[March 23, 2020] As we learn how to adjust our lives given the reality of the coronavirus and the request to do our part to slow its spread by practicing social distancing, I invite you to join me each week to take a moment to cultivate a ‘habit of grace.’ A new video meditation will be posted on Mondays through May.
Now available: Presiding Bishop Michael B. Curry‘s weekly “Habits of Grace” meditations during the #COVID19 outbreak have been built into a new limited-series podcast offering from The Episcopal Church. Simply search “Habits of Grace” in your favorite podcast player, or follow one of the links below to popular apps.
(You can also simply ask your smart device to “Play Habits of Grace Podcast”)
Apple Podcasts: https://podcasts.apple.com/…/habits-of-grace-w…/id1503355070
Hello. This past week I came across two passages, one from the Bible, one a poem. The one in the Bible, I was just reading through parts of Matthew’s gospel and was reading through the Sermon on the Mount and got to chapter seven where Jesus says, “Do unto others as you would have them do unto you.”
In this time when we are all called to physically distance from each other, physical, not social, but physical isolation for the good of each other. I’m mindful of the words of Jesus when he said, “Do unto others as you would have them do unto you.” Maybe that’s a frame for having to live in a time of physical isolation.
The other thing that I came across was a poem. It was in an email from Thistle Farms, a ministry that many of us know, led by Becca Stevens. It was a poem called Pandemic*. It’s by a poet named Lynn Ungar, who’s also an ordained minister, and in the poem she says:
What if you thought of it
as the Jews consider the Sabbath—
the most sacred of times?
Cease from travel.
Cease from buying and selling.
Give up, just for now,
on trying to make the world
different than it is.
Sing. Pray. Touch only those
to whom you commit your life.
And when your body has become still,
reach out with your heart.
Know that we are connected
in ways that are terrifying and beautiful.
(You could hardly deny it now.)
Know that our lives
are in one another’s hands.
(Surely, that has become clear.)
Do not reach out your hands.
Reach out your heart.
Reach out your words.
Reach out all the tendrils
of compassion that move, invisibly,
where we cannot touch.
Promise this world your love–
for better or for worse,
in sickness and in health,
so long as we all shall live.
Have a blessed week. God love you and keep the faith.
*Used with permission of the author.
It is hard to believe that it’s been only a week since I wrote to you announcing that corporate worship gatherings were suspended through March 29 at St. James’ Church and throughout the Diocese of Maryland. It feels like it was a month ago, not one week. So much has happened in one week’s time.
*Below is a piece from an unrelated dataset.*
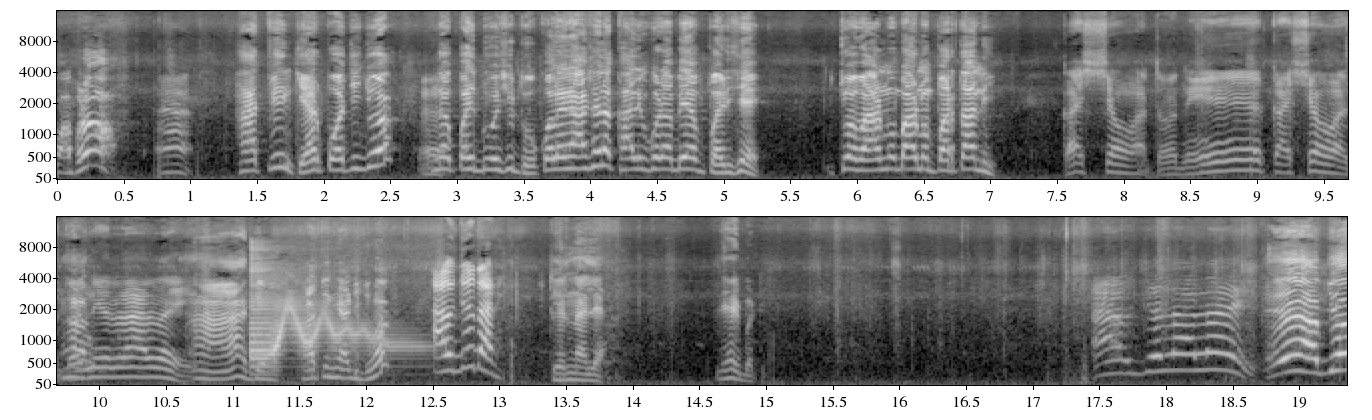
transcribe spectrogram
વાપરો. હા. હાચવીને ઘેર પહોંચી જો ને પછી ડોસી ઢોકો લઈને આવશે ને ખાલી ખોડા બે પડશે જો વારમાં બારમાં પડતા નહીં. કશો વાતો ને કશો વાતો. ને લાલે. હા જો હાચવીને હાડી જો આવજો તારે. તેલ ના લે લે બટી. આવજો લાલે. એ આવજો.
Suddenly we are being called to be the Church in a dramatically different world.
Today (Thursday, March 19th) our Bishop announced that through May 16 we will not hold public worship gatherings in the Diocese of Maryland. We are at a critical juncture with coronavirus, and it is important for us to not gather in large groups for the next 2 months. While we cannot gather for corporate worship in our church building, this means we will continue to be the Church in different ways.
Our current circumstance begs the question: what does it mean to be a church? When we can’t use our church building for corporate worship, can we still be a church? When our ability to gather together for worship is taken from us, can we still be a church? When we are unable to receive the Eucharistic sacrament, can we still be a church?
What is the essence of a church? The essence of a church is what happens when 2 or 3 are gathered together in the name of Christ, whether that gathering is in the same room or through a computer screen or over the phone. Jesus comes among us when we gather in his name. That’s when church happens, and in that ‘happening’ we are touched, transformed, loved, lifted up, strengthened, made one – we are the Church.
The Church has continued, unabated, through wars, and plagues, and storms of all kinds, and and will continue, even through coronavirus. OUR church – St. James’ Church – continues. Right now, St. James’ Church continues withCompline online; beginning next week, daily Noonday Prayer online; adult forum online; Sunday worship online; calls from the Rector; parishioners checking in on one another; prayers offered for ourselves and others; prayers offered for the world and our leaders; hymns that we sing out loud and in our hearts; prayers of thanksgiving and joy to our God. Yes indeed, the Church continues, St. James’ Church continues and will do so through coronavirus and beyond, praise be to God.
Information for Sunday worship services at St. James’ through Lent, Holy Week services, and Easter will be forthcoming. For this coming Sunday, March 22, rather than gathering online as the St. James’ community, we will join our Episcopal sisters and brothers of the Diocese of Maryland for worship online at 11 am. Here is the link: Worship Together
Friends, continue to worship in the beauty of holiness, continue caring for one another, continue calling one another, continue to say your prayers – in short, continue to be the Church. Our community and the world need us the Church, especially now in this challenging and difficult time.